Following the season, Klemm vanished from the NFL landscape.

3. Jimmy Graham, TE

At one time, Graham and Rob Gronkowski stood eye to eye. During the first five seasons of his career, Graham embarked on a Hall of Fame trajectory with the New Orleans Saints. However, the former basketball player left New Orleans in search of a larger payday. Separated from Drew Brees, Graham declined.

After three up and down seasons with the Seattle Seahawks, Graham signed a three-year, $30 million contract with Green Bay in 2018. The team hoped Graham could recapture his All-Pro form at the receiving end of Aaron Rodgers’ passes. That didn’t happen.

In 2018, Graham averaged fewer than 40 receiving yards per game for the third time in his career. He finished the season with 55 receptions for 636 yards and a career-low two touchdowns. Graham sunk even lower this past season, producing only 38 receptions, 447 yards, and three scores.

The Packers could wiggle their way out from under Graham’s contract this offseason at the cost of $3,666,668 in dead cap.

2. Martellus Bennett, TE

Graham might be disappointing, but Bennett’s signing backfired in humiliating fashion. He made a strong case for the top spot on this list.

The Dallas Cowboys drafted Bennett in the second round of the 2008 NFL Draft. Bennett flunked out of Dallas after four seasons and spent one mildly productive season with the New York Giants before joining Chicago. Bennett flourished with the Bears, and he made the Pro Bowl in 2014.

After three seasons, Bennett joined the New England Patriots and won a Super Bowl in 2016. He finished the season with 55 receptions, 701 yards, and seven touchdowns.
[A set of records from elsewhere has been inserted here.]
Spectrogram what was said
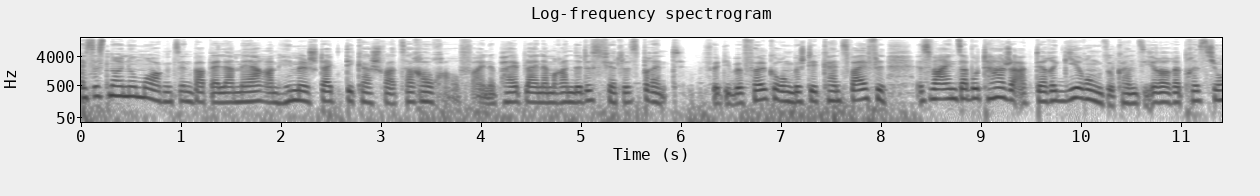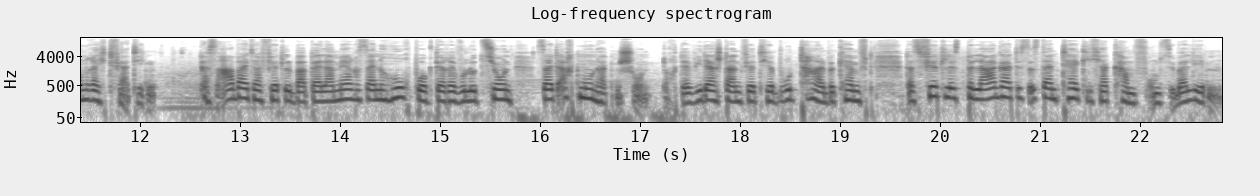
Es ist 9 Uhr morgens in Bab el-Amer. Am Himmel steigt dicker schwarzer Rauch auf. Eine Pipeline am Rande des Viertels brennt. Für die Bevölkerung besteht kein Zweifel. Es war ein Sabotageakt der Regierung, so kann sie ihre Repression rechtfertigen. Das Arbeiterviertel Bab el-Amer ist eine Hochburg der Revolution, seit acht Monaten schon. Doch der Widerstand wird hier brutal bekämpft. Das Viertel ist belagert, es ist ein täglicher Kampf ums Überleben.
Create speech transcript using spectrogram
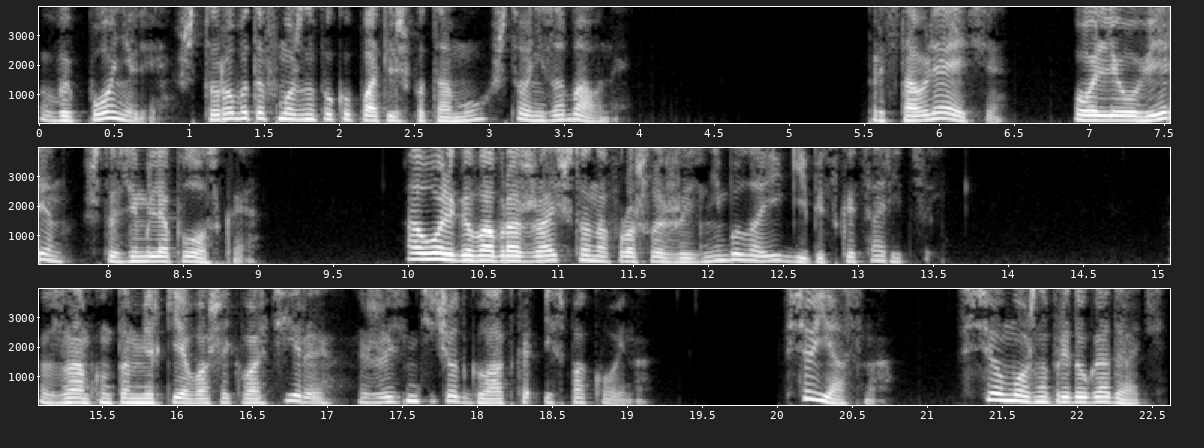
вы поняли, что роботов можно покупать лишь потому, что они забавны. Представляете, Олли уверен, что Земля плоская. А Ольга воображает, что она в прошлой жизни была египетской царицей. В замкнутом мирке вашей квартиры жизнь течет гладко и спокойно. Все ясно, все можно предугадать.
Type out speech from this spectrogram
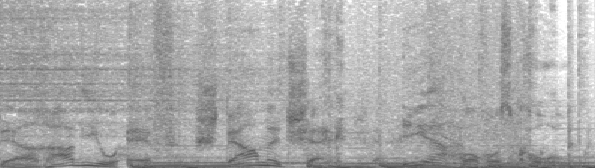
Der Radio F Sternecheck. Ihr Horoskop.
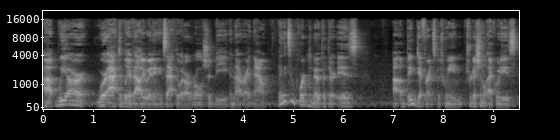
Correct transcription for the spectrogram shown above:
Uh, we are we're actively evaluating exactly what our role should be in that right now. I think it's important to note that there is a big difference between traditional equities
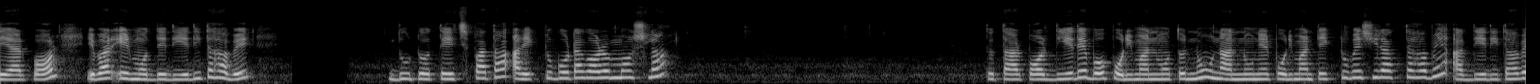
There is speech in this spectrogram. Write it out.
দেওয়ার পর এবার এর মধ্যে দিয়ে দিতে হবে দুটো তেজপাতা আর একটু গোটা গরম মশলা। তো তারপর দিয়ে দেব পরিমাণ মতো নুন, আর নুনের পরিমাণটা একটু বেশি রাখতে হবে, আর দিয়ে দিতে হবে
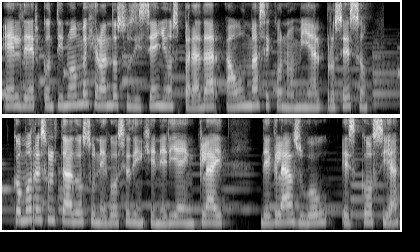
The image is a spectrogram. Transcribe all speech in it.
Elder continuó mejorando sus diseños para dar aún más economía al proceso. Como resultado, su negocio de ingeniería en Clyde de Glasgow, Escocia,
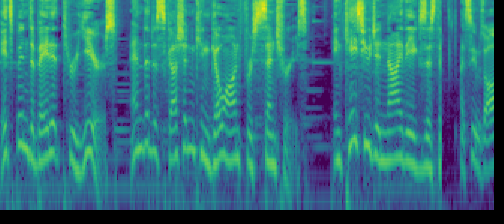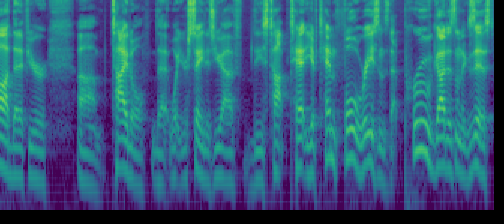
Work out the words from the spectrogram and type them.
It's been debated through years, and the discussion can go on for centuries in case you deny the existence. It seems odd that if your um, title, that what you're saying is you have these top 10, you have 10 full reasons that prove God doesn't exist.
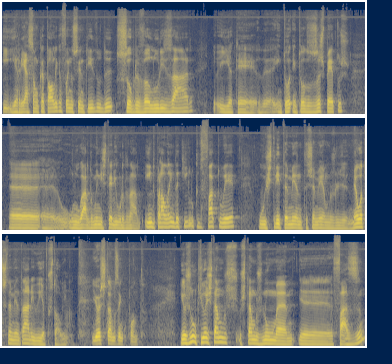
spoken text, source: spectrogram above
e a reação católica foi no sentido de sobrevalorizar e até em, to, em todos os aspectos uh, uh, o lugar do ministério ordenado, indo para além daquilo que de facto é o estritamente, chamemos-lhe, neotestamentário e apostólico. E hoje estamos em que ponto? Eu julgo que hoje estamos, estamos numa fase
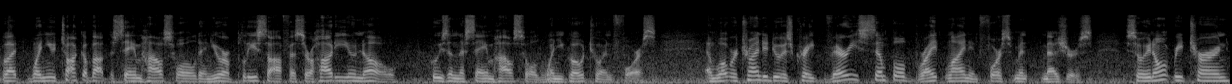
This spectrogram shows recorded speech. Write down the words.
But when you talk about the same household and you're a police officer, how do you know who's in the same household when you go to enforce? And what we're trying to do is create very simple, bright line enforcement measures so we don't return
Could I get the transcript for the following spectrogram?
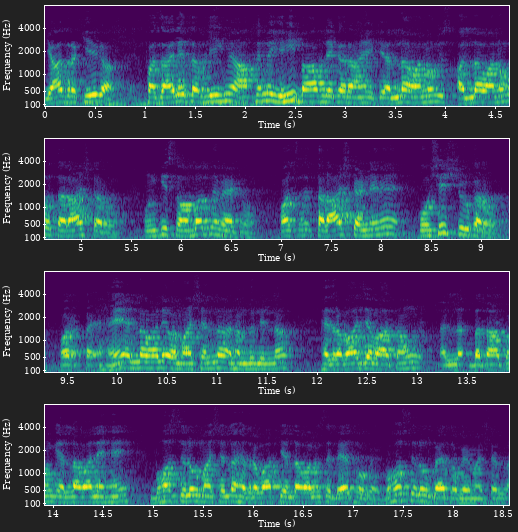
یاد رکھیے گا۔ فضائل تبلیغ میں آخر میں یہی باب لے کر آئے کہ اللہ والوں کی اللہ والوں کو تلاش کرو، ان کی صحبت میں بیٹھو اور تلاش کرنے میں کوشش شروع کرو۔ اور ہیں اللہ والے اور ماشاء اللہ الحمد حیدرآباد جب آتا ہوں، اللہ بتاتا ہوں کہ اللہ والے ہیں، بہت سے لوگ ماشاء اللہ حیدرآباد کے اللہ والوں سے بیت ہو گئے، بہت سے لوگ بیت ہو گئے ماشاء اللہ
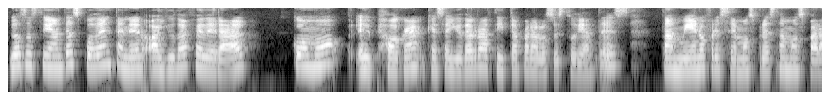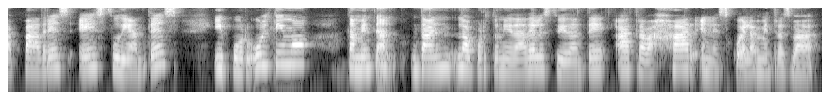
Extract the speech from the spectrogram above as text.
Los estudiantes pueden tener ayuda federal como el Pell Grant, que es ayuda gratuita para los estudiantes. También ofrecemos préstamos para padres e estudiantes. Y por último, también dan la oportunidad del estudiante a trabajar en la escuela mientras va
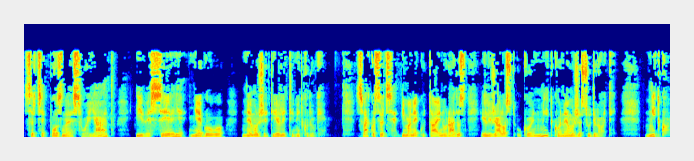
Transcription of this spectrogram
Srce poznaje svoj jad i veselje njegovo ne može dijeliti nitko drugi. Svako srce ima neku tajnu radost ili žalost u kojoj nitko ne može sudjelovati. Nitko.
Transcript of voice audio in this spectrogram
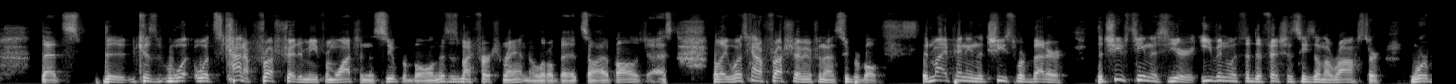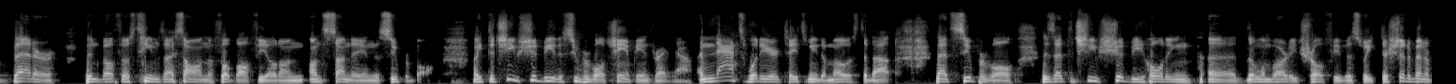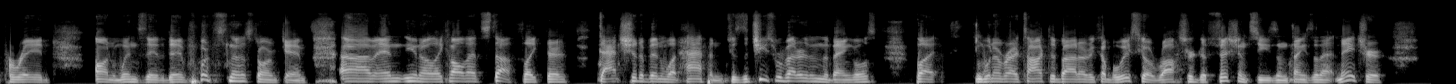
that's the because what what's kind of frustrated me from watching the Super Bowl, and this is my first rant in a little bit, so I apologize. But like, what's kind of frustrated me from that Super Bowl, in my opinion, the Chiefs were better. The Chiefs team this year, even with the deficiencies on the roster, were better than both those teams I saw on the football field on on Sunday in the Super Bowl. Like the Chiefs should be the Super Bowl champions right now, and that's what irritates me the most about that Super Bowl is that the Chiefs should be holding uh, the Lombardi Trophy this week. There should have been a parade on Wednesday, the day before the snowstorm came, um, and you know, like all that stuff. Like there, that should have been what happened because the Chiefs were better than the Bengals. But whenever I talked about it a couple weeks ago, roster deficiencies and things of that nature,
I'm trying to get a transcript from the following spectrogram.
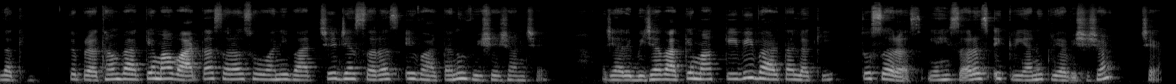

The Packers expected a borderline Pro Bowler when they signed Bennett to a three-year deal worth $20.25 million in 2017. Instead, Bennett didn’t last a season. The team waived him on November 8, and Bennett retired after the season. He recorded 24 receptions and 233 yards in seven games with Green Bay.

1. Joe Johnson, DE

During the 2002 offseason, the Packers swung and missed hard on Johnson. The 14th overall pick in the 1997 NFL Draft, Johnson developed into a Pro Bowl player by his mid-20s. While he missed the entire 1999 season with a knee injury, Johnson tallied 44 sacks in the six years before he joined in Green Bay.

Johnson recovered well from his knee injury, winning Comeback Player of the Year in 2000. He recorded a career-high 12 sacks and made his second Pro Bowl. Johnson followed arguably his best season with a nine-sack performance in 2001. The Packers jumped at the chance to sign the Louisville product.

Green Bay signed Johnson to a six-year, $33 million deal that came with a $6.5 million signing bonus. Over the next two seasons, Johnson appeared in only 11 games and managed just two sacks. The Packers tossed him aside after the 2003 season.